When we structure our off-season training programs we want to consider certain factors. These include the health of the hockey player, the rate of response when the foot contacts the ground as well as the specificity of the movement. When we consider these factors we then have some rationale as to the type of training surface.

The health of the athlete is an important consideration when selecting the training surface. If an athlete has a lower body injury they are rehabilitating at the beginning of the off-season we may not want to do a lot of high impact conditioning. In fact we may want to minimize loading through the vulnerable joint and put the athlete in the pool.  Being in the water takes much of the load off the body yet still allows for some non-specific conditioning. As the athlete rehabs to 100% they progress from loading in the pool, to riding the bike, eventually running in sand, grass and then the track.  Each of these surfaces add progressively more loading to the joint in question.

In terms of the rate of response when the foot contacts the ground we want this to increase over the course of the off-season. What this means is as the hockey player moves through the various phases of their training we want the rate of contraction to increase.  In other words the foot speed should increase through this continuum.

When we consider the previous example of pool, sand, grass and track the surface is firmer in each condition. While the bottom of the pool is the hardest the surrounding water provides support as well as resistance to slow down the foot speed. If you visualize someone performing tuck jumps in each of these conditions you can see how the ground contact time is lessened in each and the foot speed thus increases.

Lastly we must consider the speficifity of training.  Early with the off-season training program the training may be quite general.  There may some time spent correcting compensatory movement patters.  While these drills may look nothing like what a hockey player needs to be doing during their off-season training they are vitally important.  Compare this to the ice sessions many players try and schedule towards the end of their off-season training program and you can see how the training becomes very specific.

With this in mind the surfaces selected should also progress from general to specific.  The continuum in this regard would be water, to bike to land to ice.  With aquatic training the hockey player doesn’t have to support their body weight if swimming or standing in deep water.  On the bike, again there are not the same ground reaction forces that are developed when striding on solid ground.  And lastly the progression to skating on ice loads the hockey player very specifically and allows development of the skating stride.
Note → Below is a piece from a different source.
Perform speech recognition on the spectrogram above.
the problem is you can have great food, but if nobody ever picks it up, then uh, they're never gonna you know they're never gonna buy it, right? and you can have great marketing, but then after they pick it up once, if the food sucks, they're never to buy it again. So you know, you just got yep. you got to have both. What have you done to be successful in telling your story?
Whatever you select for your off-season conditioning drills for hockey keep the above points in mind so that you make the healthiest, most effective and specific choice possible.

Chris                                                                                                                                                                                                                        onsidehockeytraining.com